Leave every picture out and return the rest of the listing verbatim.

▽

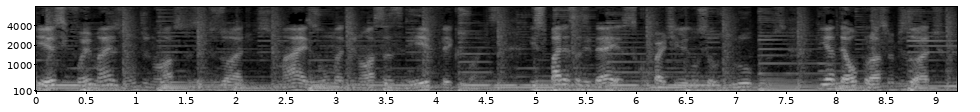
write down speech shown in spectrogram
E esse foi mais um de nossos episódios, mais uma de nossas reflexões. Espalhe essas ideias, compartilhe nos seus grupos e até o próximo episódio.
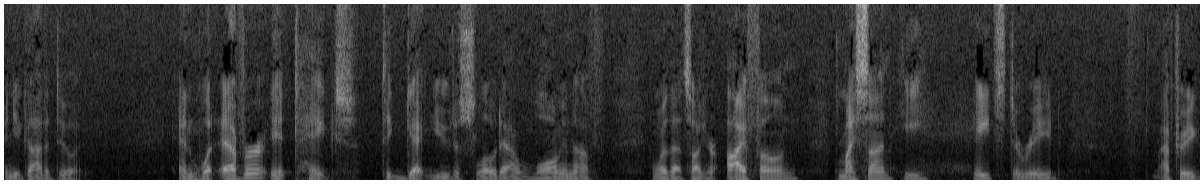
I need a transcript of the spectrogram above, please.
And you got to do it. And whatever it takes to get you to slow down long enough, and whether that's on your iPhone. For my son, he hates to read. After he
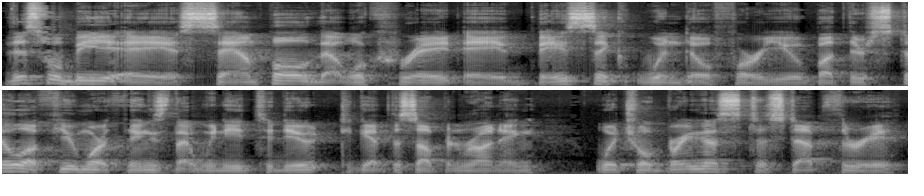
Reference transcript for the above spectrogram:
This will be a sample that will create a basic window for you, but there's still a few more things that we need to do to get this up and running, which will bring us to step three.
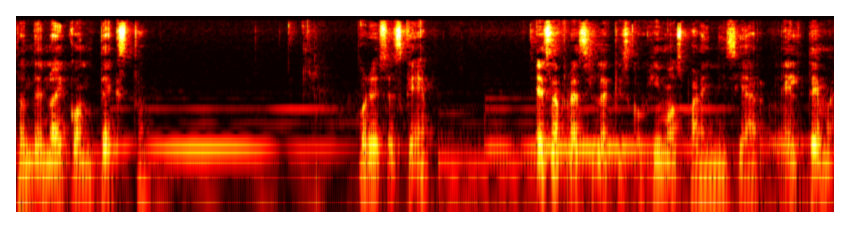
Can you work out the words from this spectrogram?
Donde no hay contexto. Por eso es que esa frase es la que escogimos para iniciar el tema.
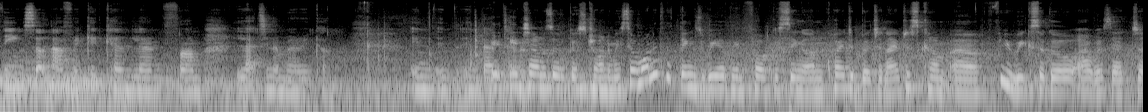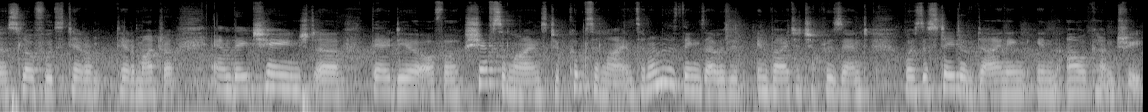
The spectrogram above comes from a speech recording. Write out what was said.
think South Africa can learn from Latin America? In, in, in that in, in, terms of gastronomy. So one of the things we have been focusing on quite a bit, and I've just come uh, a few weeks ago. I was at uh, Slow Foods Terra, Terra Madre, and they changed uh, the idea of a chef's alliance to cook's alliance. And one of the things I was invited to present was the state of dining in our country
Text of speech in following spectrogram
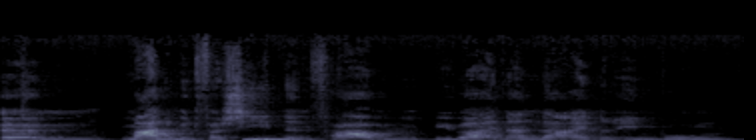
ähm, male mit verschiedenen Farben übereinander einen Regenbogen.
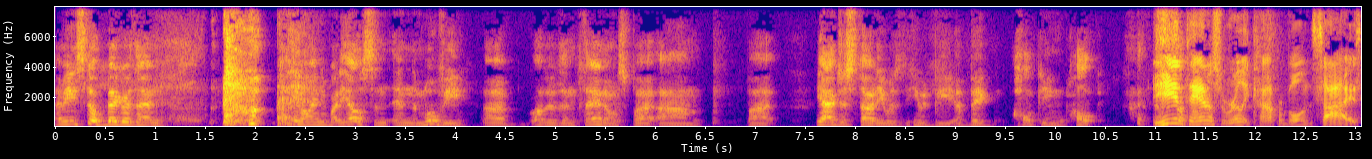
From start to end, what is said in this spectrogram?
I mean, he's still bigger than you know anybody else in, in the movie, uh, other than Thanos. But um, but yeah, I just thought he was he would be a big hulking Hulk. He and Thanos were really comparable in size.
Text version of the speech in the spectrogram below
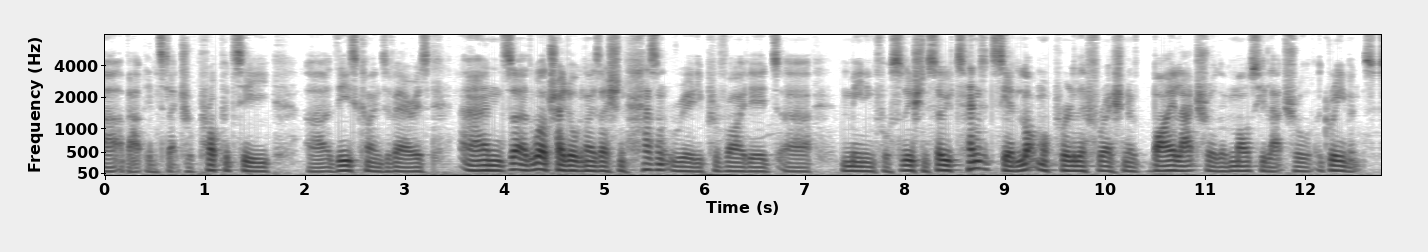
uh, about intellectual property. Uh, these kinds of areas, and uh, the World Trade Organization hasn't really provided meaningful solutions. So we've tended to see a lot more proliferation of bilateral and multilateral agreements,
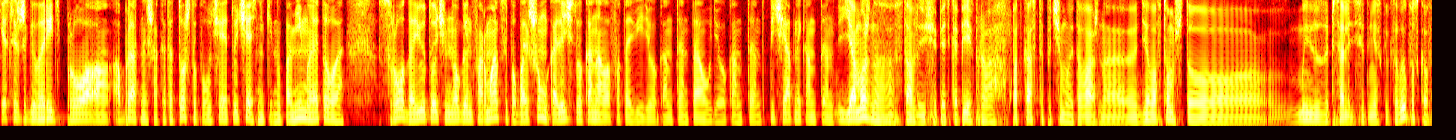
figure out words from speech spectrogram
Если же говорить про а, обратный шаг, это то, что получают участники. Но помимо этого СРО дают очень много информации по большому количеству каналов. Это видеоконтент, аудиоконтент, печатный контент. Я можно вставлю еще 5 копеек про подкасты, почему это важно? Дело в том, что мы записали действительно несколько выпусков.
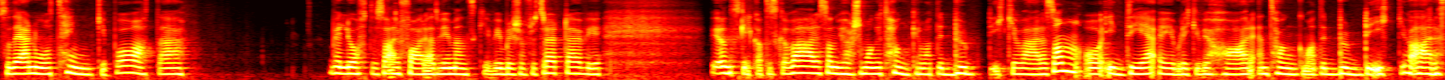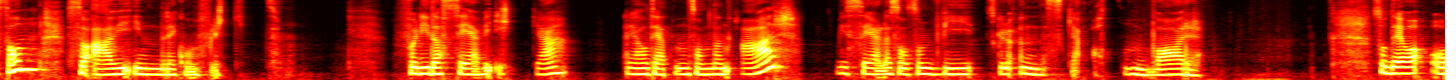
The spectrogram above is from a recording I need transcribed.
Så det er noe å tenke på at eh, veldig ofte så erfarer jeg at vi mennesker vi blir så frustrerte. Vi, vi, ønsker ikke at det skal være sånn. Vi har så mange tanker om at det burde ikke være sånn. Og i det øyeblikket vi har en tanke om at det burde ikke være sånn, så er vi i indre konflikt. Fordi da ser vi ikke realiteten som den er. Vi ser det sånn som vi skulle ønske at den var. Så det å, å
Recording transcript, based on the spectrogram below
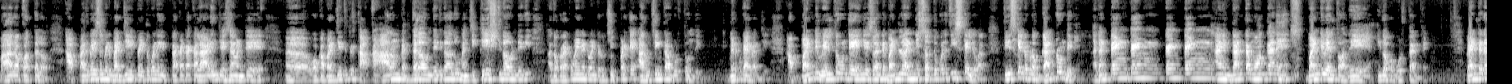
బాగా కొత్తలో. ఆ పది పైసలు పెట్టి బజ్జీ పెట్టుకొని టకటక లాడించేసామంటే ఒక బజ్జీ కారం పెద్దగా ఉండేది కాదు మంచి టేస్ట్గా ఉండేది. అదొక రకమైనటువంటి రుచి. ఇప్పటికే ఆ రుచి ఇంకా గుర్తుంది. మిరపకాయ బజ్జీ. ఆ బండి వెళ్తూ ఉంటే ఏం చేసేవారంటే బండిలో అన్ని సర్దుకొని తీసుకెళ్ళేవారు. తీసుకెళ్ళేటప్పుడు ఒక గంట ఉండేది. ఆ గంట టెంగ్ టెంగ్ టెంగ్ టెంగ్ అని గంట మోగ్గానే బండి వెళ్తోంది. ఇది ఒక గుర్తు అంతే. వెంటనే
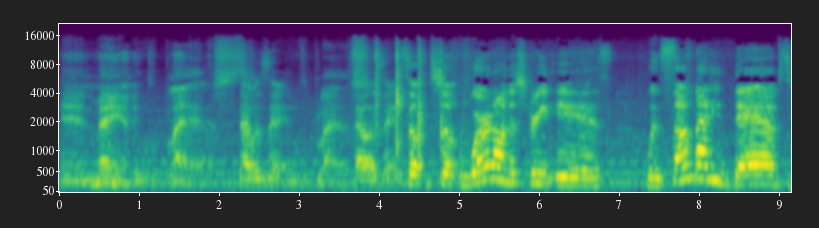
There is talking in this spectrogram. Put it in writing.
and man, it was a blast. that was it. It was a blast. That was it. So, so word on the street is when somebody dabs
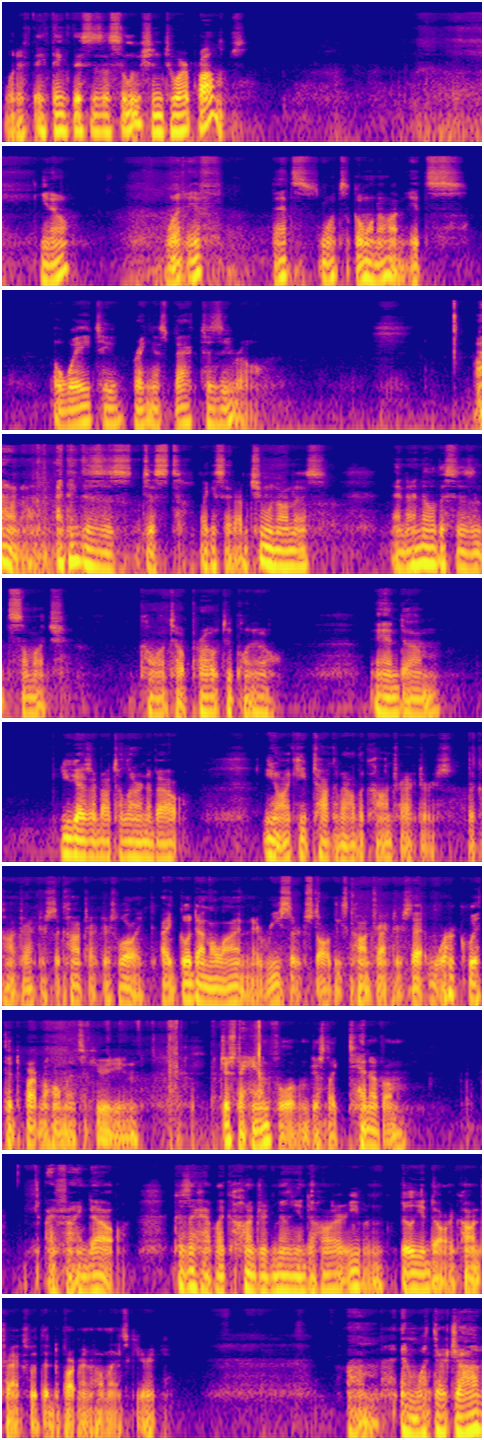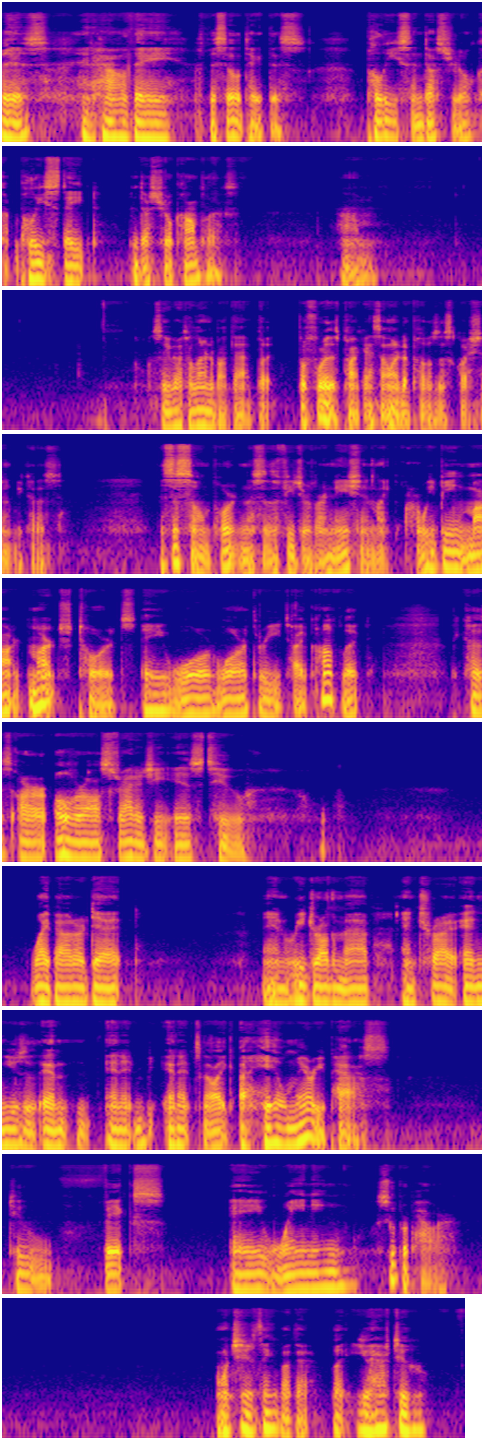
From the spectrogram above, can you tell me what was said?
What if they think this is a solution to our problems? You know? What if that's what's going on? It's a way to bring us back to zero. I don't know. I think this is just, like I said, I'm chewing on this. And I know this isn't so much COINTELPRO 2.0 and um, you guys are about to learn about you know, I keep talking about the contractors, the contractors, the contractors. Well, I, I go down the line and I researched all these contractors that work with the Department of Homeland Security, and just a handful of them, just like 10 of them, I find out because they have like $100 million, even billion dollar contracts with the Department of Homeland Security. Um, and what their job is and how they facilitate this police industrial, police state industrial complex. Um, so you're about to learn about that. But before this podcast, I wanted to pose this question because this is so important. This is the future of our nation. Like, are we being mar- marched towards a World War III type conflict? Because our overall strategy is to wipe out our debt and redraw the map and try and use it and and it and it's like a hail mary pass to fix a waning superpower. I want you to think about that, but you have to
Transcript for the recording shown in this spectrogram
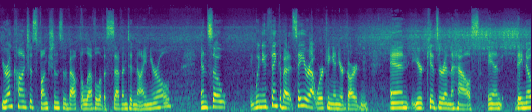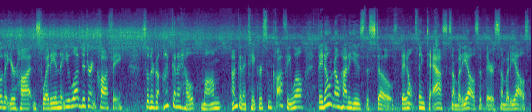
your unconscious functions at about the level of a 7 to 9 year old. And so when you think about it, say you're out working in your garden and your kids are in the house and they know that you're hot and sweaty and that you love to drink coffee. So they're going, I'm going to help mom. I'm going to take her some coffee. Well, they don't know how to use the stove. They don't think to ask somebody else if there's somebody else.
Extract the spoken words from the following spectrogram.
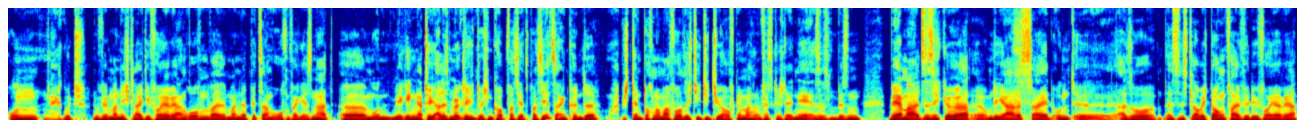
und na gut, nur will man nicht gleich die Feuerwehr anrufen, weil man eine Pizza am Ofen vergessen hat. Ähm, und mir ging natürlich alles Mögliche durch den Kopf, was jetzt passiert sein könnte. Habe ich dann doch nochmal vorsichtig die Tür aufgemacht und festgestellt, nee, es ist ein bisschen wärmer, als es sich gehört äh, um die Jahreszeit. Und äh, also das ist, glaube ich, doch ein Fall für die Feuerwehr.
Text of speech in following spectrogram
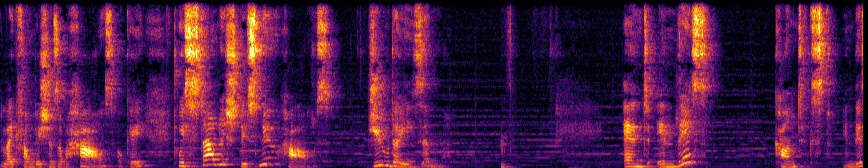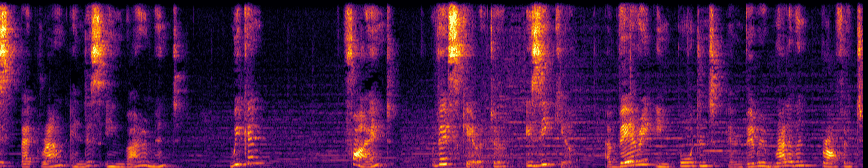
like foundations of a house, okay, to establish this new house, Judaism. And in this context, in this background, in this environment, we can find this character, Ezekiel, a very important and very relevant prophet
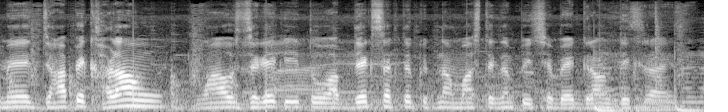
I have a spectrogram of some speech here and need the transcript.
मैं जहाँ पे खड़ा हूँ, वहाँ उस जगह की तो आप देख सकते हो कितना मस्त एकदम पीछे बैकग्राउंड दिख रहा है।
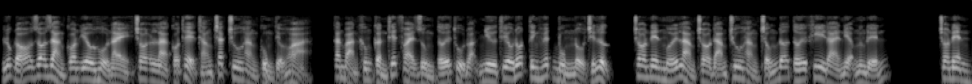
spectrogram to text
Lúc đó rõ ràng con yêu hổ này cho là có thể thắng chắc chu hằng cùng tiểu hỏa, căn bản không cần thiết phải dùng tới thủ đoạn như thiêu đốt tinh huyết bùng nổ chiến lực cho nên mới làm cho đám chu Hằng chống đỡ tới khi đài niệm ngưng đến. Cho nên,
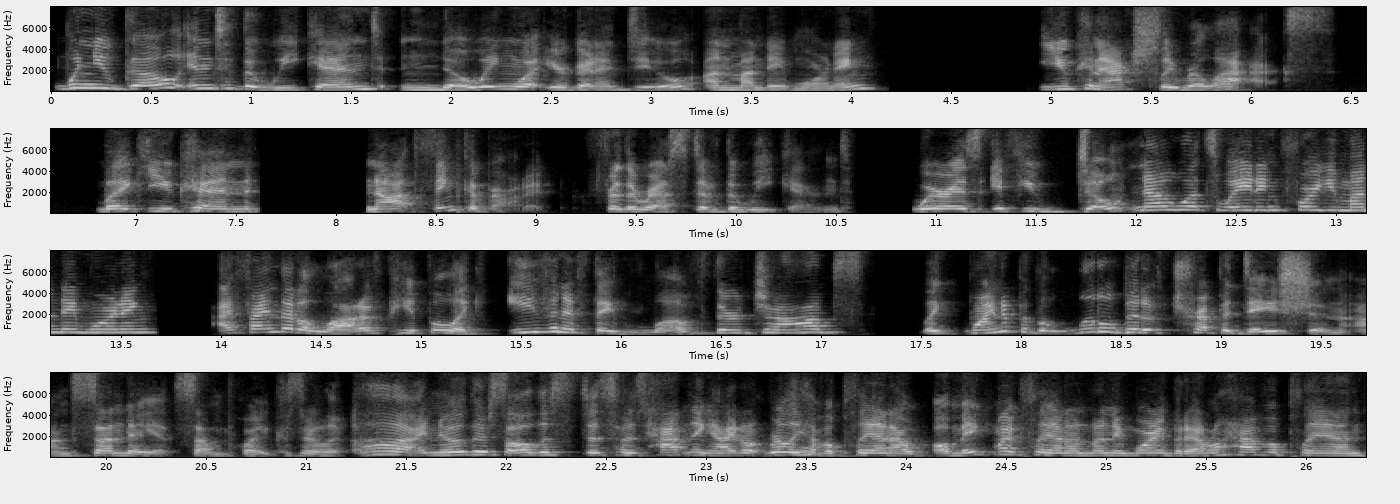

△

_Solution to this exercise_:
write down speech shown in spectrogram
E esse foi mais um de nossos episódios, mais uma de nossas reflexões. Espalhe essas ideias, compartilhe nos seus grupos e até o próximo episódio.
I need a transcript of the spectrogram above, please.
And you got to do it. And whatever it takes to get you to slow down long enough, and whether that's on your iPhone. For my son, he hates to read. After he
Reference transcript for the above spectrogram:
This will be a sample that will create a basic window for you, but there's still a few more things that we need to do to get this up and running, which will bring us to step three.
Can you work out the words from this spectrogram?
Donde no hay contexto. Por eso es que esa frase es la que escogimos para iniciar el tema.
The spectrogram above comes from a speech recording. Write out what was said.
think South Africa can learn from Latin America? In, in, in that in, in, terms of gastronomy. So one of the things we have been focusing on quite a bit, and I've just come uh, a few weeks ago. I was at uh, Slow Foods Terra, Terra Madre, and they changed uh, the idea of a chef's alliance to cook's alliance. And one of the things I was invited to present was the state of dining in our country
Text of speech in following spectrogram
ähm, male mit verschiedenen Farben übereinander einen Regenbogen.
From start to end, what is said in this spectrogram?
I mean, he's still bigger than you know anybody else in, in the movie, uh, other than Thanos. But um, but yeah, I just thought he was he would be a big hulking Hulk. He and Thanos were really comparable in size.
Text version of the speech in the spectrogram below
uh, about intellectual property. Uh, these kinds of areas, and uh, the World Trade Organization hasn't really provided meaningful solutions. So we've tended to see a lot more proliferation of bilateral and multilateral agreements,
figure out words from speech spectrogram
Если же говорить про а, обратный шаг, это то, что получают участники. Но помимо этого СРО дают очень много информации по большому количеству каналов. Это видеоконтент, аудиоконтент, печатный контент. Я можно вставлю еще 5 копеек про подкасты, почему это важно? Дело в том, что мы записали действительно несколько выпусков.
The spectrogram above is from a recording I need transcribed.
Så det er noe å tenke på at eh, veldig ofte så erfarer jeg at vi mennesker vi blir så frustrerte. Vi, vi, ønsker ikke at det skal være sånn. Vi har så mange tanker om at det burde ikke være sånn. Og i det øyeblikket vi har en tanke om at det burde ikke være sånn, så er vi i indre konflikt. Fordi da ser vi ikke realiteten som den er. Vi ser det sånn som vi skulle ønske at den var. Så det å, å
Recording transcript, based on the spectrogram below
బాగా కొత్తలో. ఆ పది పైసలు పెట్టి బజ్జీ పెట్టుకొని టకటక లాడించేసామంటే ఒక బజ్జీ కారం పెద్దగా ఉండేది కాదు మంచి టేస్ట్గా ఉండేది. అదొక రకమైనటువంటి రుచి. ఇప్పటికే ఆ రుచి ఇంకా గుర్తుంది. మిరపకాయ బజ్జీ. ఆ బండి వెళ్తూ ఉంటే ఏం చేసేవారంటే బండిలో అన్ని సర్దుకొని తీసుకెళ్ళేవారు. తీసుకెళ్ళేటప్పుడు ఒక గంట ఉండేది. ఆ గంట టెంగ్ టెంగ్ టెంగ్ టెంగ్ అని గంట మోగ్గానే బండి వెళ్తోంది. ఇది ఒక గుర్తు అంతే. వెంటనే
There is talking in this spectrogram. Put it in writing.
and man, it was a blast. that was it. It was a blast. That was it. So, so word on the street is when somebody dabs
From the spectrogram above, can you tell me what was said?
What if they think this is a solution to our problems? You know? What if that's what's going on? It's a way to bring us back to zero. I don't know. I think this is just, like I said, I'm chewing on this. And I know this isn't so much COINTELPRO 2.0 and um, you guys are about to learn about you know, I keep talking about the contractors, the contractors, the contractors. Well, I, I go down the line and I researched all these contractors that work with the Department of Homeland Security, and just a handful of them, just like 10 of them, I find out because they have like $100 million, even billion dollar contracts with the Department of Homeland Security. Um, and what their job is and how they facilitate this police industrial, police state industrial complex. Um, so you're about to learn about that. But before this podcast, I wanted to pose this question because this is so important. This is the future of our nation. Like, are we being mar- marched towards a World War III type conflict? Because our overall strategy is to wipe out our debt and redraw the map and try and use it and and it and it's like a hail mary pass to fix a waning superpower. I want you to think about that, but you have to
Transcript for the recording shown in this spectrogram
your unconscious functions at about the level of a 7 to 9 year old. And so when you think about it, say you're out working in your garden and your kids are in the house and they know that you're hot and sweaty and that you love to drink coffee. So they're going, I'm going to help mom. I'm going to take her some coffee. Well, they don't know how to use the stove. They don't think to ask somebody else if there's somebody else.
Extract the spoken words from the following spectrogram.
und na gut, nur will man nicht gleich die Feuerwehr anrufen, weil man eine Pizza am Ofen vergessen hat. Ähm, und mir ging natürlich alles Mögliche durch den Kopf, was jetzt passiert sein könnte. Habe ich dann doch nochmal vorsichtig die Tür aufgemacht und festgestellt, nee, es ist ein bisschen wärmer, als es sich gehört äh, um die Jahreszeit. Und äh, also das ist, glaube ich, doch ein Fall für die Feuerwehr.
Text of speech in following spectrogram
like foundations of a house, okay, to establish this new house, Judaism. And in this context, in this background, in this environment, we can find this character, Ezekiel, a very important and very relevant prophet
I have a spectrogram of some speech here and need the transcript.
मैं जहाँ पे खड़ा हूँ, वहाँ उस जगह की तो आप देख सकते हो कितना मस्त एकदम पीछे बैकग्राउंड दिख रहा है।
spectrogram to text
Lúc đó rõ ràng con yêu hổ này cho là có thể thắng chắc chu hằng cùng tiểu hỏa, căn bản không cần thiết phải dùng tới thủ đoạn như thiêu đốt tinh huyết bùng nổ chiến lực cho nên mới làm cho đám chu Hằng chống đỡ tới khi đài niệm ngưng đến. Cho nên,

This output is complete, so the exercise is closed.